• _Extracted data_
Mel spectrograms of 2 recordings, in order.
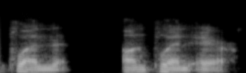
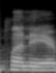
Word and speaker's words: plein air: I noticed that in your artist statement, in your artist statements, you mentioned that these are painted on plein air. I think that's how it's said.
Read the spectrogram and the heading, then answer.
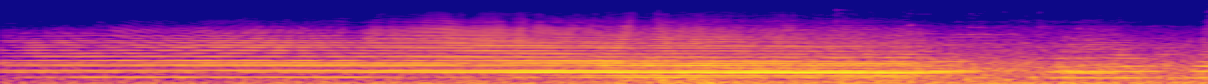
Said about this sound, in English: you're stuck waiting for a train and hoping it doesn't stop on the tracks.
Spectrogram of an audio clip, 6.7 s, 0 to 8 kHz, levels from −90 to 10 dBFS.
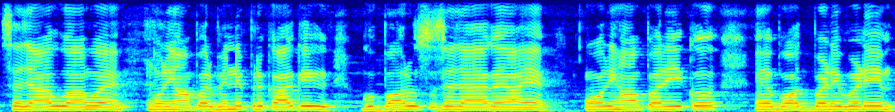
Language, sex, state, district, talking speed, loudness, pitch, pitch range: Hindi, female, Chhattisgarh, Bilaspur, 205 wpm, -18 LUFS, 225 Hz, 215-230 Hz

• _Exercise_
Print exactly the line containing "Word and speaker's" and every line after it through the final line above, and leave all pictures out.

• _Exercise result_
Word and speaker's words: plein air: I noticed that in your artist statement, in your artist statements, you mentioned that these are painted on plein air. I think that's how it's said.
Read the spectrogram and the heading, then answer.
Said about this sound, in English: you're stuck waiting for a train and hoping it doesn't stop on the tracks.
Spectrogram of an audio clip, 6.7 s, 0 to 8 kHz, levels from −90 to 10 dBFS.
Language, sex, state, district, talking speed, loudness, pitch, pitch range: Hindi, female, Chhattisgarh, Bilaspur, 205 wpm, -18 LUFS, 225 Hz, 215-230 Hz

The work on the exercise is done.